Collins joins Maine colleagues to unveil bill giving farmers PFAS relief

A bipartisan, bicameral bill introduced by U.S. Sen. Susan Collins would authorize grants for states to provide financial assistance and expand monitoring, testing, and remediation of hazardous perfluoroalkyl and polyfluoroalkyl substances known as PFAS found on America’s farmlands.

“USDA needs to step up and provide support to farmers, who at no fault of their own, are at risk of losing their livelihoods,” Sen. Collins said on Oct. 21. “This is not just a problem in Maine — PFAS contamination has been discovered on farms in New Mexico and Michigan, and this problem will only become more evident as testing becomes more readily available.”

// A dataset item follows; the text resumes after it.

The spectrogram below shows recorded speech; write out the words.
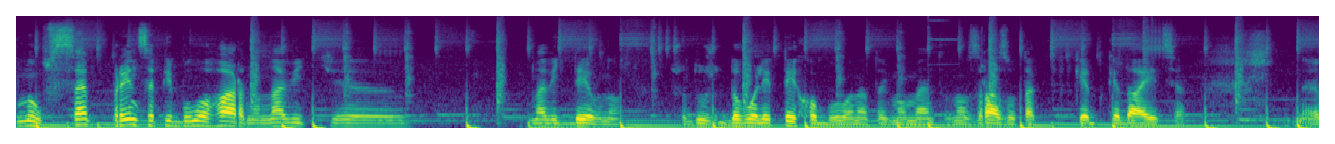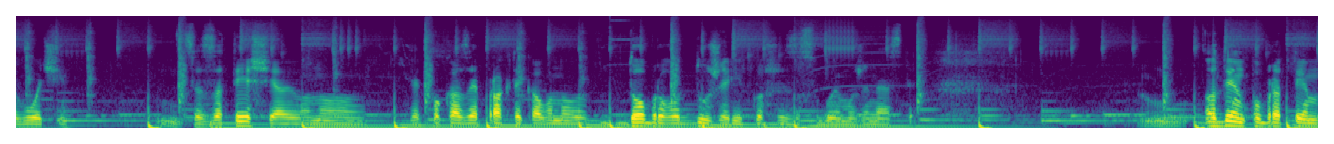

Sen. Collins on Oct. 11 sponsored the Relief for Farmers Hit with PFAS Act, S. 5070, with original cosponsor U.S. Sen. Angus King (I-ME) to authorize the secretary of the U.S. Department of Agriculture (USDA) to provide the grants to states to address PFAS contamination on farms. U.S. Reps. Chellie Pingree (D-ME) and Jared Golden (D-ME) on Oct. 14 introduced the identical H.R. 9186 in their chamber.  

Contamination by PFAS — which are man-made, forever chemicals used in industry and consumer products that can lead to serious health effects — has prevented some Maine farms from selling their products, creating financial hardship for them, according to information provided by Sen. Collins’ office.

“Thus far, the federal government’s response has failed to keep pace with this growing problem,” said Sen. Collins. “I have repeatedly urged USDA Secretary Vilsack to come to the aid of these affected farmers, and the Relief for Farmers Hit with PFAS Act would finally activate the department to help where it is needed most.”

The funds authorized under the bill could be used by states to increase the capacity for PFAS testing of soil or water sources; blood monitoring for individuals; farm equipment; relocation of a commercial farm if the land is no longer viable; alternative cropping systems or remediation strategies; educational programs for farmers experiencing PFAS contamination; and research on soil and water remediation systems.

Additionally, the measure would create a task force at USDA charged with identifying other USDA programs to which PFAS contamination should be added as an eligible activity to help bring farmers even more resources through existing programs.

Maine Gov. Janet Mills (D) noted that the funding championed by the congressional delegation will help Maine and other states “take even more aggressive action to identify and address PFAS contamination statewide, preserving the health of our people and the health of our farmland.” 

The legislation also is supported by Maine Farmland Trust, the Maine Organic Farmers and Gardeners Association, the Organic Farmers Association, and Defend Our Health.